Task goal - Look through the records below and copy each line that includes the word "spoken".

Dataset excerpts -

· · · · ·

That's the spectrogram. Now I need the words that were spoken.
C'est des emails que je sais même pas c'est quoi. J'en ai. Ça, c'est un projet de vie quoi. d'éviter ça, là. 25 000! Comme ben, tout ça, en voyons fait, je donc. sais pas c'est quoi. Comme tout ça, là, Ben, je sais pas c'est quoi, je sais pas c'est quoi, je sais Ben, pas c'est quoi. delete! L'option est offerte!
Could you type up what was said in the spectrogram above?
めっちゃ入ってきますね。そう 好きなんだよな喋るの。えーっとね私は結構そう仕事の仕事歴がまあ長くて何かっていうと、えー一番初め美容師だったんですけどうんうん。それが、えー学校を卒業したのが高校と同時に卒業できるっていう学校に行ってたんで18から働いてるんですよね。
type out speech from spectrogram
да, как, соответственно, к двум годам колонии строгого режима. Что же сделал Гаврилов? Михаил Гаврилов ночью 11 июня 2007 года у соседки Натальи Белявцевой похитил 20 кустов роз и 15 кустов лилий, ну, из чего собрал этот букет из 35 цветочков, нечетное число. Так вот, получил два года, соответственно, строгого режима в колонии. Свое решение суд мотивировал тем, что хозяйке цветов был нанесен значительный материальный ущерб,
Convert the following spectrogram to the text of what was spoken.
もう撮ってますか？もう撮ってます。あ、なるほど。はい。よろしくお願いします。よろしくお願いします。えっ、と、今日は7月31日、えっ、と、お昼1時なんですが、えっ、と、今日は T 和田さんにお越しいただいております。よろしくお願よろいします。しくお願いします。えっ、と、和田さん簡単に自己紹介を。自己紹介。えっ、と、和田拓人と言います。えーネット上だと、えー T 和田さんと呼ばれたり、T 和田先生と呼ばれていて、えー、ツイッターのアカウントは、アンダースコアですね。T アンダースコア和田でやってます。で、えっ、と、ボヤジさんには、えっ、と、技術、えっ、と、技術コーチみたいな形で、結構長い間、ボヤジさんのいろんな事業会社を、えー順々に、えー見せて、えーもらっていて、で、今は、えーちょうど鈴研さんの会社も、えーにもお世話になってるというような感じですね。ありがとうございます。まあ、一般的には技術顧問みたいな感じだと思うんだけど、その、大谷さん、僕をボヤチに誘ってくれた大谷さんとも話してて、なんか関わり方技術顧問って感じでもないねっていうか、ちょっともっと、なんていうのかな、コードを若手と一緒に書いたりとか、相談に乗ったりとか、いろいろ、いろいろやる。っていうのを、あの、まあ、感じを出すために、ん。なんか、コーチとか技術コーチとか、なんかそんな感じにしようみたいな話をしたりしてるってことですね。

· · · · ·

Task answer -
That's the spectrogram. Now I need the words that were spoken.
Convert the following spectrogram to the text of what was spoken.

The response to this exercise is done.